#### WHAT TO WORK ON
Using the records that follow, reproduce exactly the lines starting at the line containing "Mel spectrogram of a recording, in" and ending at the line containing "- Medium pitch: Yes, medium, 165 Hz". Include both end lines and no pictures.

[Recorded data]
# # # # # # #
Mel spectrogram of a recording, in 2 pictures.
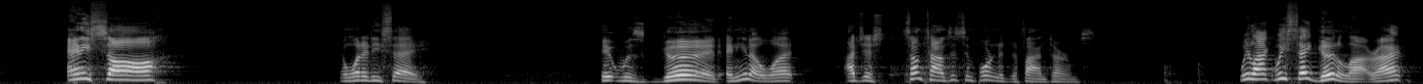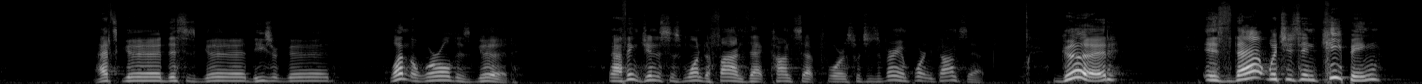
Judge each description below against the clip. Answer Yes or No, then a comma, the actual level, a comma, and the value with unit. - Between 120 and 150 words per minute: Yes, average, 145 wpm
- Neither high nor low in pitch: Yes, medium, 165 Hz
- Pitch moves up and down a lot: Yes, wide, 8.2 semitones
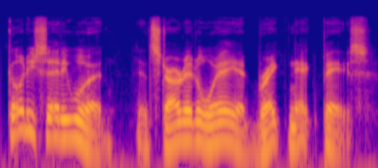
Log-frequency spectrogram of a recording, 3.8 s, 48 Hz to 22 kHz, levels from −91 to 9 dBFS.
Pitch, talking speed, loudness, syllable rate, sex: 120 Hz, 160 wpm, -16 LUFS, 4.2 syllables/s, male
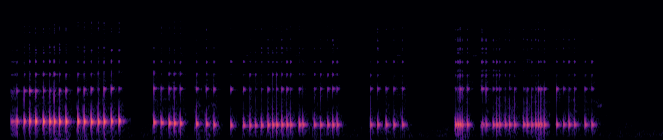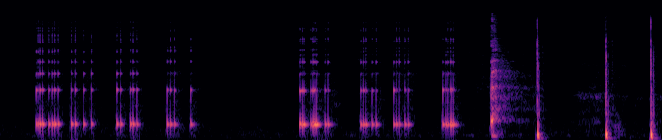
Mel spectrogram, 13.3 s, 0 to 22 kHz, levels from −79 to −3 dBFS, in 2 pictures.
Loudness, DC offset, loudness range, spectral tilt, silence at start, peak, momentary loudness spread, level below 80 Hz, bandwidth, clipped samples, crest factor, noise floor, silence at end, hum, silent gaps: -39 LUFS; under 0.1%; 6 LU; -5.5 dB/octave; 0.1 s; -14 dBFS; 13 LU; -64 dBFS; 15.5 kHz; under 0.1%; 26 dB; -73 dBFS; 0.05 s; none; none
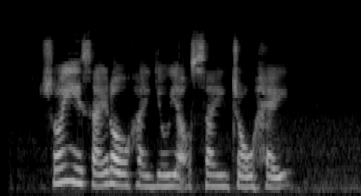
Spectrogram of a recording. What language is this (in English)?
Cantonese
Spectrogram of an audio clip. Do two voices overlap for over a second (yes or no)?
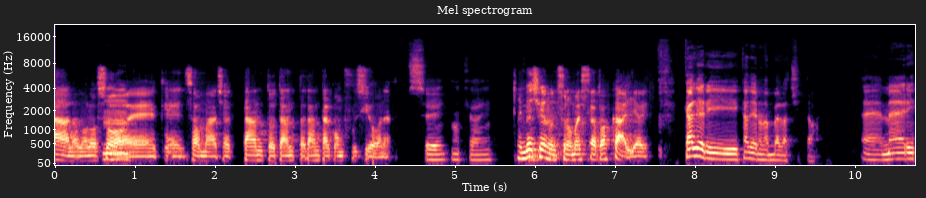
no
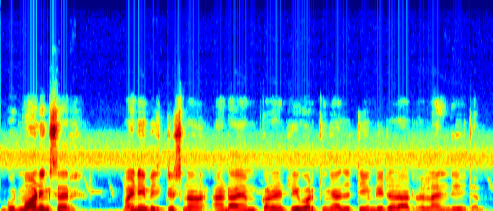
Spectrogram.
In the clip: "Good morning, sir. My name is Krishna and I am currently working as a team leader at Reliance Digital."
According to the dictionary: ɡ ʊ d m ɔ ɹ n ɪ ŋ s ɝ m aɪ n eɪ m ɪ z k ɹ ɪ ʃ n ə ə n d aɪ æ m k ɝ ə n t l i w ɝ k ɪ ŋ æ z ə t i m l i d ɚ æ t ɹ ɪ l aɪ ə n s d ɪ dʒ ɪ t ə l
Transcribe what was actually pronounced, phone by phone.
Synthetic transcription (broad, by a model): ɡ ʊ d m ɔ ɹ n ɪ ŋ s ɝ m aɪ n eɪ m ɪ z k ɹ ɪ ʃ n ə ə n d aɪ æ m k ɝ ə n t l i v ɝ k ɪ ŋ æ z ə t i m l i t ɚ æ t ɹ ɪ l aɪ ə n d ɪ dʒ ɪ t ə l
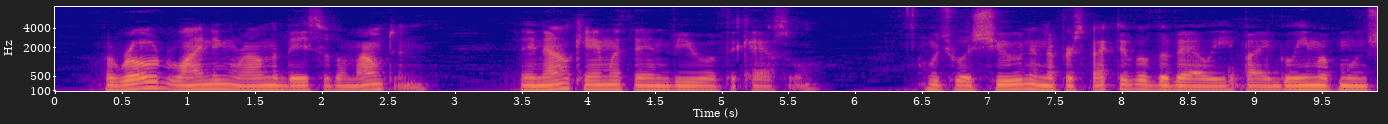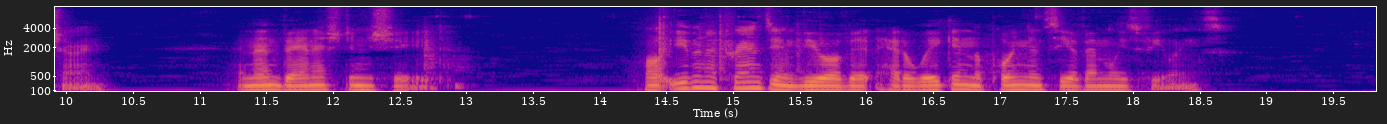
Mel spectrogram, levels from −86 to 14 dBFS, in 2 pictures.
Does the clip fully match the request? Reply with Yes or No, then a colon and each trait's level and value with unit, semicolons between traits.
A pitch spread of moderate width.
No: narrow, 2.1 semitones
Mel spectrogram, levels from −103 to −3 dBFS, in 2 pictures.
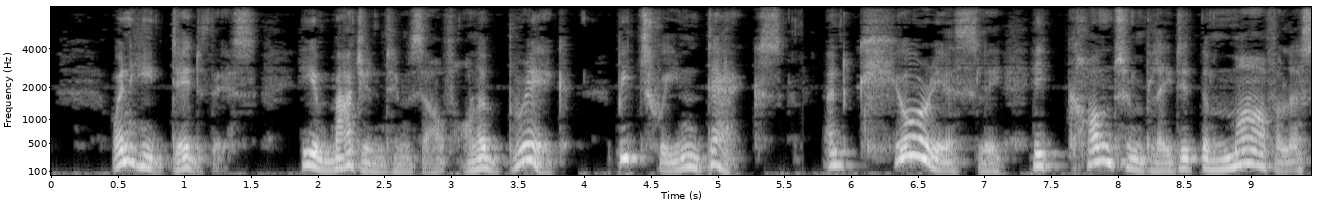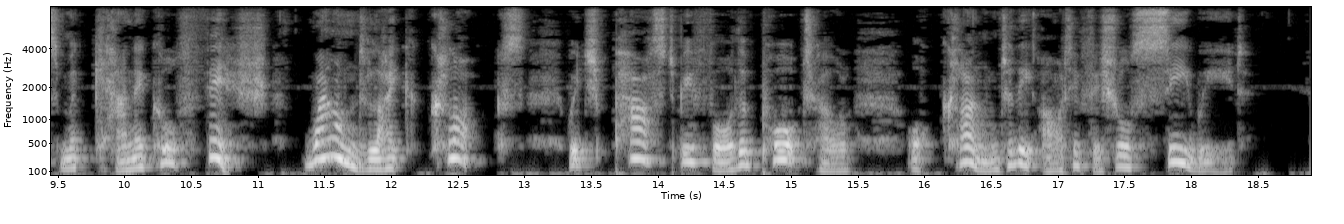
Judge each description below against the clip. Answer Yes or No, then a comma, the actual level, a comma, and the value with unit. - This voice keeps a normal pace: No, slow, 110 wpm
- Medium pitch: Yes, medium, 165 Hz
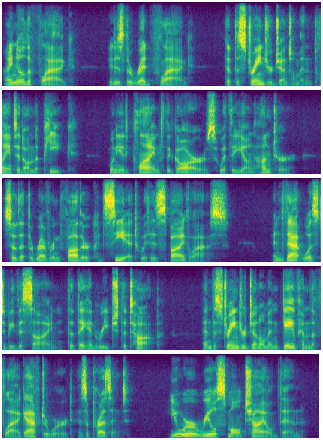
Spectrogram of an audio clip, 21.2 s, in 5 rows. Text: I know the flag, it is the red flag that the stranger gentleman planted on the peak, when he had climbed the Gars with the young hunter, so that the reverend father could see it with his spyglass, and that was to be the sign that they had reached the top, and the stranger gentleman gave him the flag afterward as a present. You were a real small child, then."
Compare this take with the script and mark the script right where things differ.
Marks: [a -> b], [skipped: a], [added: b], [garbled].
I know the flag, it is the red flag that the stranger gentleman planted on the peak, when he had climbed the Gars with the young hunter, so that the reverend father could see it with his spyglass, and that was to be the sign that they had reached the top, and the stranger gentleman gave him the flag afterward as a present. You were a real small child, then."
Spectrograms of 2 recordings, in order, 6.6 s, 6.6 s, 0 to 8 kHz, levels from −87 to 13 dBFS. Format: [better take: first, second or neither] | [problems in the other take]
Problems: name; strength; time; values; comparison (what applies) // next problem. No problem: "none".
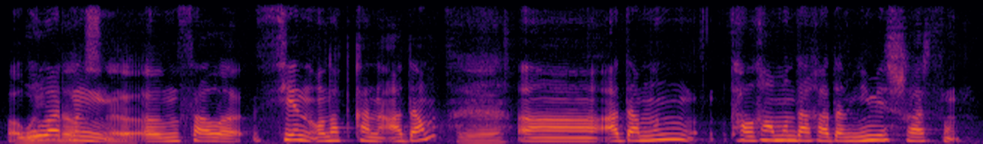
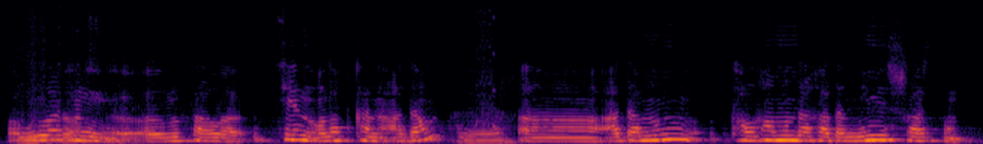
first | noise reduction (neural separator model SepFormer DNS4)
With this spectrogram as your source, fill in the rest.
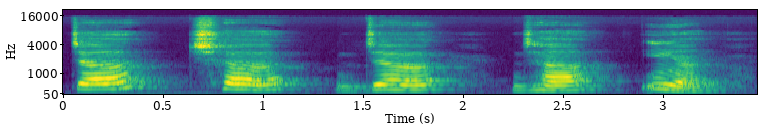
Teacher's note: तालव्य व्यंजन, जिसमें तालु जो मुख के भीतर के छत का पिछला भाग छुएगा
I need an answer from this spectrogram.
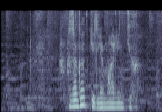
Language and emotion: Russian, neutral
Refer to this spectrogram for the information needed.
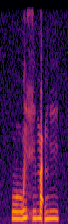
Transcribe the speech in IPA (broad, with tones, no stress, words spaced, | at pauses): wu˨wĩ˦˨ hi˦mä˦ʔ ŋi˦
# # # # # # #
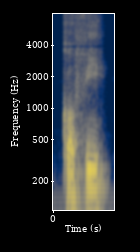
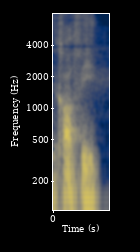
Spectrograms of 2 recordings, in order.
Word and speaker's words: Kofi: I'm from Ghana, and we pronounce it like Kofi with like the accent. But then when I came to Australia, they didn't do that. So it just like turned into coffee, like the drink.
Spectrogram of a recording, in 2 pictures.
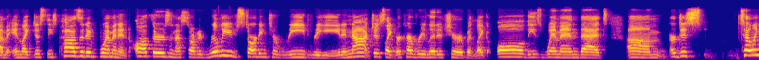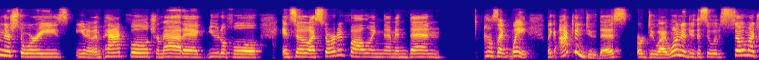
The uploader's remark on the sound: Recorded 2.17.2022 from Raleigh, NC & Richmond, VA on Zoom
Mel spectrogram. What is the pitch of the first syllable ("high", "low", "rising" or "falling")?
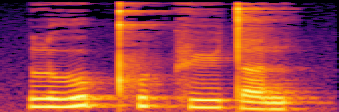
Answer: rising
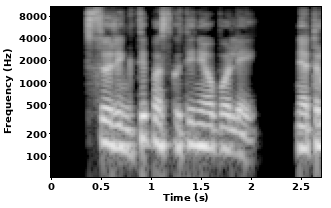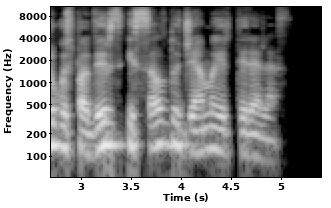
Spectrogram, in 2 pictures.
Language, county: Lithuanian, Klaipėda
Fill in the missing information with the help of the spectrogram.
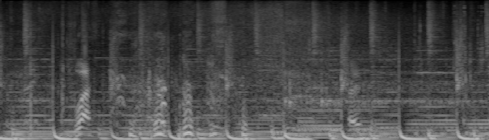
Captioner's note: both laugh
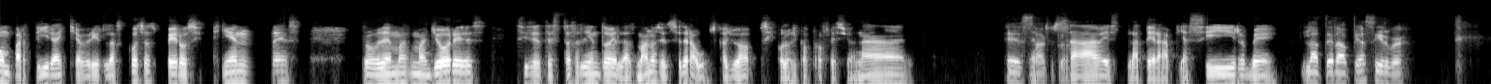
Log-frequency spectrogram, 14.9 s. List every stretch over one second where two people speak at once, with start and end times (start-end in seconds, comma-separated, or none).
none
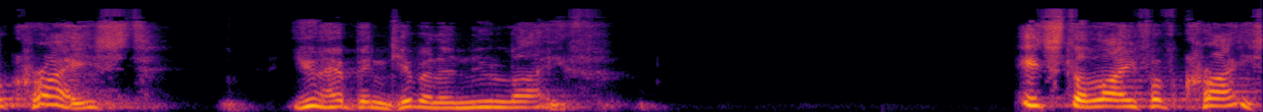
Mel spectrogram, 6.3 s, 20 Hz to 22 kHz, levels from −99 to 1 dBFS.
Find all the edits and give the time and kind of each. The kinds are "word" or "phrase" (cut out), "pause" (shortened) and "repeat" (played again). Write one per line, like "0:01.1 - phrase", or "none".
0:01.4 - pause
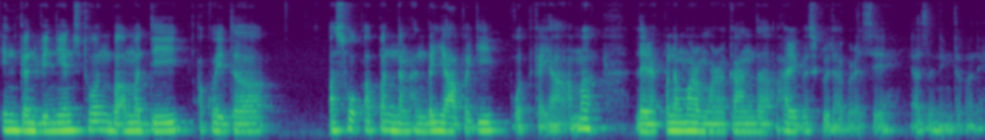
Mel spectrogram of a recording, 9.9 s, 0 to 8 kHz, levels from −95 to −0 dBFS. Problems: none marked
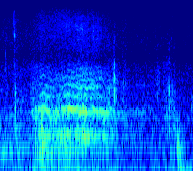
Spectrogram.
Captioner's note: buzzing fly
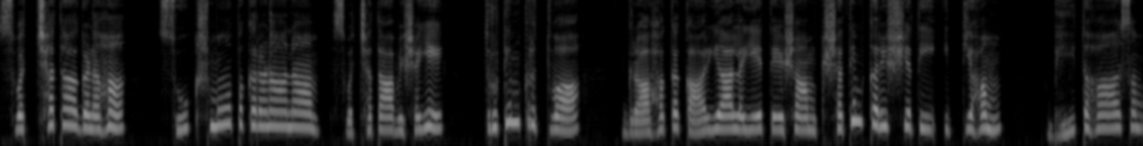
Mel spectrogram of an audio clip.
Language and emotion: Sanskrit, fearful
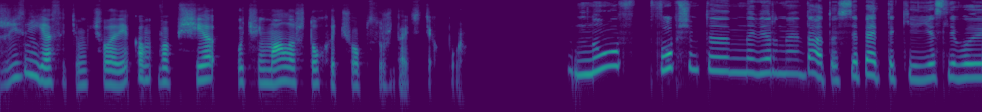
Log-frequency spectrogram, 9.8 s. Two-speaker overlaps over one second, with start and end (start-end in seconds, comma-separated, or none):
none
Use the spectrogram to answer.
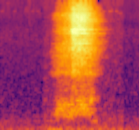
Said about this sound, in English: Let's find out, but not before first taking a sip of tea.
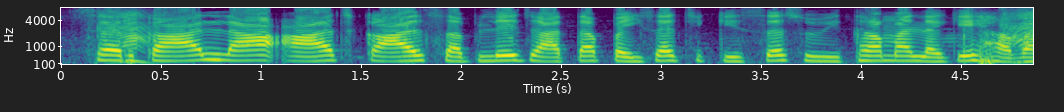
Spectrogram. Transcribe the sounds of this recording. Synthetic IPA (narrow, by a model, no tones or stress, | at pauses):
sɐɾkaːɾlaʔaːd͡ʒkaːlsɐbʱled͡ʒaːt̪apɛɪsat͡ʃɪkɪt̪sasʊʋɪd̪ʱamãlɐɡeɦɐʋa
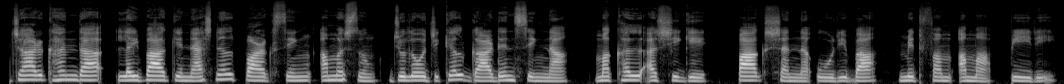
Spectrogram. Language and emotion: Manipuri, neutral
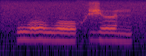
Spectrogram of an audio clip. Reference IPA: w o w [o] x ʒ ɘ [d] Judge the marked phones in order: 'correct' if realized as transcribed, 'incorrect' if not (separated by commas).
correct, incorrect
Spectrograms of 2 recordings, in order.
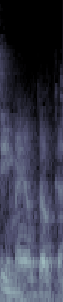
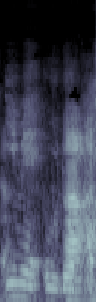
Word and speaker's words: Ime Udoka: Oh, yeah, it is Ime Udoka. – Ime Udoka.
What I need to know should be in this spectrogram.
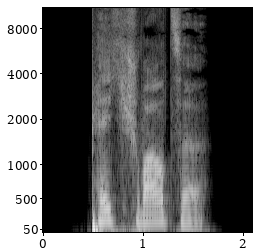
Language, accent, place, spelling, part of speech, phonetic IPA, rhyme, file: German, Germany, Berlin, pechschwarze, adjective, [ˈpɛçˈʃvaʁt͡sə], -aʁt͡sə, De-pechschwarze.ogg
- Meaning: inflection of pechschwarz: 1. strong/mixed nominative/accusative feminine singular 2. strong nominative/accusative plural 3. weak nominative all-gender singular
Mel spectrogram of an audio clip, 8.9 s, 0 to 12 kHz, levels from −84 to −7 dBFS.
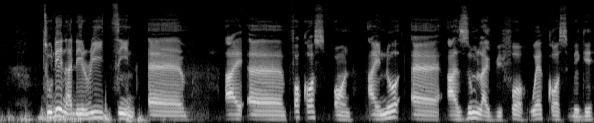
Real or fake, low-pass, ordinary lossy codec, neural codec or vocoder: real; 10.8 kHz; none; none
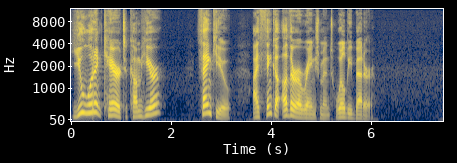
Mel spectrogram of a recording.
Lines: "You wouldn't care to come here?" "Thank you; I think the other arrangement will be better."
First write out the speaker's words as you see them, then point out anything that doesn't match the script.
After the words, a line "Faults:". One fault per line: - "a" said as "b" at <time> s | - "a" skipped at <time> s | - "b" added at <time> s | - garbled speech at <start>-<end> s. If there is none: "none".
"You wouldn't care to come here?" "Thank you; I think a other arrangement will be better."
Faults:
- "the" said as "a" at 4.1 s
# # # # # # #
#### SOLUTION TO THIS TASK
Mel spectrogram of a recording, in 2 pictures.
Judge each description below against the clip. Answer Yes or No, then a comma, the actual level, a comma, and the value with unit. - Between 120 and 150 words per minute: Yes, average, 145 wpm
- Neither high nor low in pitch: Yes, medium, 165 Hz
- Pitch moves up and down a lot: Yes, wide, 8.2 semitones
Log-frequency spectrogram of a recording, 3.8 s, 48 Hz to 22 kHz, levels from −91 to 9 dBFS.
Pitch, talking speed, loudness, syllable rate, sex: 120 Hz, 160 wpm, -16 LUFS, 4.2 syllables/s, male
Mel spectrogram, 13.3 s, 0 to 22 kHz, levels from −79 to −3 dBFS, in 2 pictures.
Loudness, DC offset, loudness range, spectral tilt, silence at start, peak, momentary loudness spread, level below 80 Hz, bandwidth, clipped samples, crest factor, noise floor, silence at end, hum, silent gaps: -39 LUFS; under 0.1%; 6 LU; -5.5 dB/octave; 0.1 s; -14 dBFS; 13 LU; -64 dBFS; 15.5 kHz; under 0.1%; 26 dB; -73 dBFS; 0.05 s; none; none
Spectrogram of a recording. What language is this (in English)?
Cantonese
Spectrogram of an audio clip. Do two voices overlap for over a second (yes or no)?
no
Spectrogram.
In the clip: "Good morning, sir. My name is Krishna and I am currently working as a team leader at Reliance Digital."
According to the dictionary: ɡ ʊ d m ɔ ɹ n ɪ ŋ s ɝ m aɪ n eɪ m ɪ z k ɹ ɪ ʃ n ə ə n d aɪ æ m k ɝ ə n t l i w ɝ k ɪ ŋ æ z ə t i m l i d ɚ æ t ɹ ɪ l aɪ ə n s d ɪ dʒ ɪ t ə l
Transcribe what was actually pronounced, phone by phone.
Synthetic transcription (broad, by a model): ɡ ʊ d m ɔ ɹ n ɪ ŋ s ɝ m aɪ n eɪ m ɪ z k ɹ ɪ ʃ n ə ə n d aɪ æ m k ɝ ə n t l i v ɝ k ɪ ŋ æ z ə t i m l i t ɚ æ t ɹ ɪ l aɪ ə n d ɪ dʒ ɪ t ə l
Mel spectrogram, levels from −86 to 14 dBFS, in 2 pictures.
Does the clip fully match the request? Reply with Yes or No, then a colon and each trait's level and value with unit, semicolons between traits.
A pitch spread of moderate width.
No: narrow, 2.1 semitones
Mel spectrogram, levels from −103 to −3 dBFS, in 2 pictures.
Judge each description below against the clip. Answer Yes or No, then a comma, the actual level, a comma, and the value with unit. - This voice keeps a normal pace: No, slow, 110 wpm
- Medium pitch: Yes, medium, 165 Hz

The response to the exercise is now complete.